Communist solidarity helps to get Marlow and Zaleshoff out of a particularly difficult scrape as they are found hiding in a railway carriage, ironically stiffed with the type of armaments Marlow’s firm helped manufacture and, as we know, from the prologue, it all works out well in the end. Ambler’s mastery is in developing and sustaining an atmosphere of suspense and excitement, not knowing quite how it will all end and whether Marlow is really backing the right horse.

I enjoyed the book, although I don’t think it is as good as some of the others I have read. If you want to read an early master of the thriller genre, Ambler is your man.

Book Corner – October 2019 (2)

Mr Finchley Discovers His England – Victor Canning

I have been musing why the interwar years saw such a prolific outburst of what might be termed escapist literature, particularly detective fiction and comic writing. It may well have been something to do with the absence of alternative popular entertainment, radio was in its infancy and television a distant spot in a cathode ray tube. It might have been a conscious attempt to blot out the horrors of the recent world war, the grim economic realities that were prevailing and the rise of fascism. Who knows? What is for sure is that there is a glut of literature, popular in its time, waiting to be rediscovered.

Victor Canning is best known as a prolific writer of novels and thrillers, he was a wartime friend of Eric Ambler, in the 1950s, 60s and 70s. However, his first book, published in 1934 in the UK and two years later as Mr Finchley’s Holiday, was this rather charming and funny journey of self-discovery.
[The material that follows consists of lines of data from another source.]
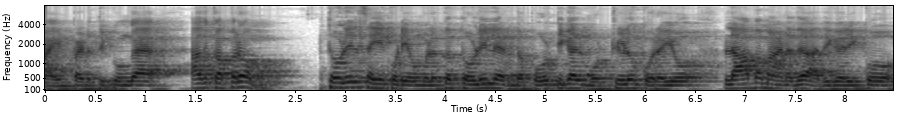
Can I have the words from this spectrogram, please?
பயன்படுத்திக்குங்க. அதுக்கப்புறம் தொழில் செய்யக்கூடியவங்களுக்கு தொழிலில் இருந்த போட்டிகள் முற்றிலும் குறையும் லாபமானது அதிகரிக்கும்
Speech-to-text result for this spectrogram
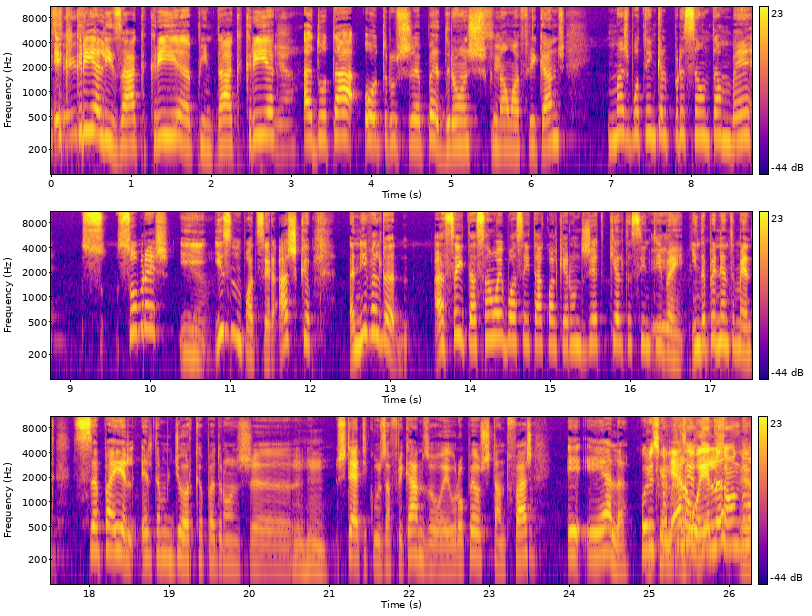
que, é que queria alisar, que queria pintar, que queria Yeah. adotar outros eh, padrões que Sim. não africanos, mas botem aquela pressão também so- sobre eles. E Yeah. isso não pode ser. Acho que a nível da aceitação é bom aceitar qualquer um do jeito que ele te sentir Yeah. bem, independentemente se para ele ele está melhor que padrões eh, Uhum. estéticos africanos ou europeus, tanto faz, é, é ela. Por isso que eu ela ou ele questão do, é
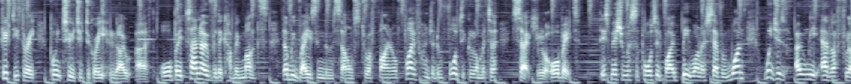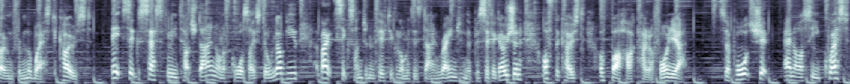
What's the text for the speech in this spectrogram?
53.22 degree low Earth orbits and over the coming months they'll be raising themselves to a final 540 km circular orbit. This mission was supported by B1071, which has only ever flown from the west coast. It successfully touched down on Of Course I Still Love You, about 650 kilometers downrange in the Pacific Ocean off the coast of Baja California. Support ship NRC Quest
The protagonist, Mr Finchley, in early drafts his name was Mr Pitcheley, is an unmarried, chubby, dyspeptic solicitor’s clerk who had never taken a holiday. The death of his boss and Mr Sprake’s assumption of the reins of power changes all that. Finchley’s dutiful service is rewarded with a three-week holiday.

And where better in the 1930s to spend three weeks than in Margate? Having booked his accommodation at the Kent resort, Mr Finchley sets off for his holiday. But he never gets there. Whiling away some time before catching his train, he is prevailed upon to look after a Bentley. Feeling a little tired, Finchley stretches out in the back of the car and, surprise, surprise, finds that it has been stolen and that he has now been kidnapped by a gang of criminals. And so begins a series of improbable escapades.
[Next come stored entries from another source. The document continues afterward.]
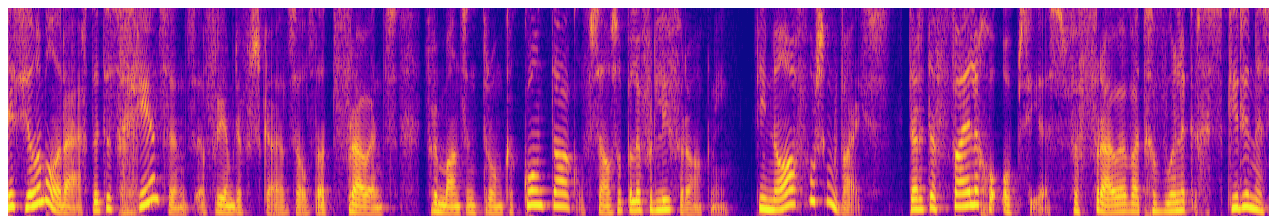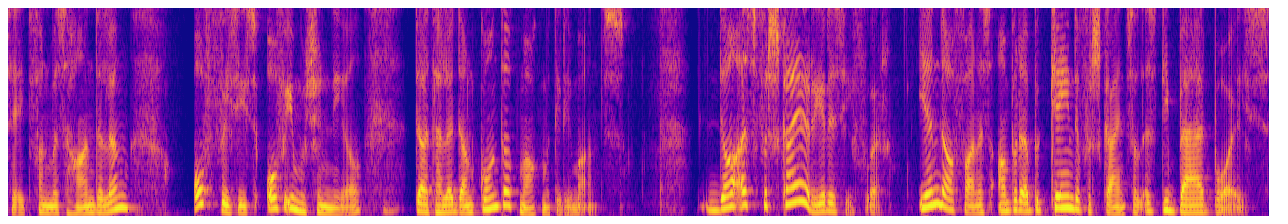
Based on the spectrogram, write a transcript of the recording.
Jy is heeltemal reg. Dit is geensins 'n vreemde verskynsel dat vrouens vir mans in tronke kontak of selfs op hulle verlief raak nie. Die navorsing wys dat dit 'n veilige opsie is vir vroue wat gewoonlik 'n geskiedenis het van mishandeling of fisies of emosioneel dat hulle dan kontak maak met hierdie mans. Daar is verskeie redes hiervoor. Een daarvan is amper 'n bekende verskynsel is die bad boys.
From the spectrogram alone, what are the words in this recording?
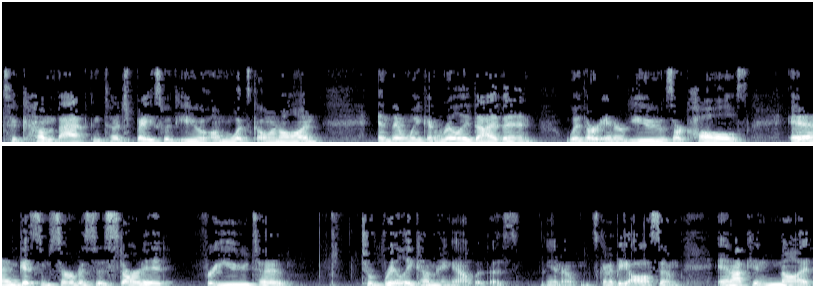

To modern eyes there may be too much easy stereotyping, people are labelled lunatics and gypsies, and an underlying moralistic tone in the book, but it is an easy and engaging read. Finchley manages to escape from the clutches of the criminal gang, and realising that his plans to enjoy his holiday in Margate, sets out west, reaching Land’s End before returning home. Along the way, he has adventure after adventure. He encounters many people who in one way or another have fallen on hard times and are living an itinerant lifestyle, including gentlemen of the road aka tramps, artists, travellers and gypsies. To make ends meet he takes a job at a fair and then sells petrol. He takes part in the obligatory game of cricket and towards the end of the book, becomes the innocent party to a smuggling expedition.

What is surprising is the dark undercurrent to life on the road. Finchley is forever being threatened with violence, on occasions threats turn to blows, and is nearly strangled to death. There is a dark side to the bucolic idyll that Canning paints. The humour is gentle and the book, effectively a comedic travelogue, reminded me of Jerome K Jerome’s Three Men in a Boat but, in truth, it is not as funny.
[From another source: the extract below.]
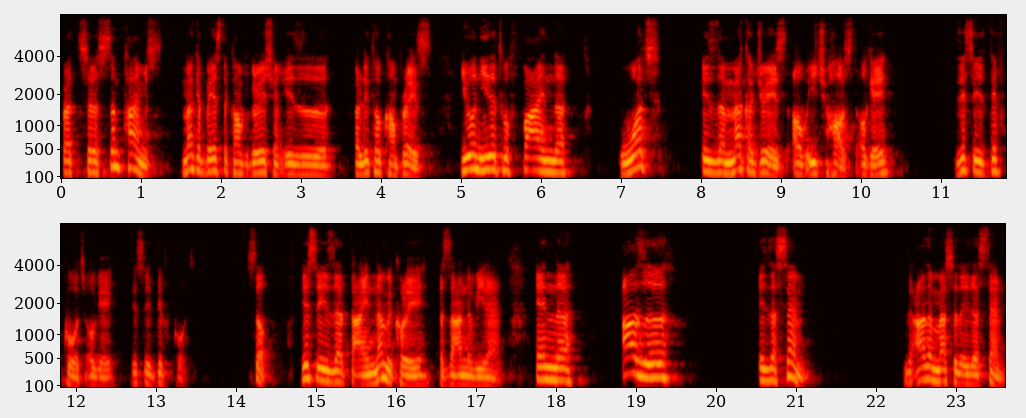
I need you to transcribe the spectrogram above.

Journeys which transform people’s lives are a modern-day trope, I usually blanche when I hear someone say they have been on a journey, but this is a fair summary of Finchley’s experiences. As Canning wrote, “he still suffered from indigestion. He was still bald. He still loved his pipe. Yet he was different…” There are two more books in the Mr Finchley series which I will probably read at some point. Farrago Books are to be commended for bringing this thirties’ gem back into print.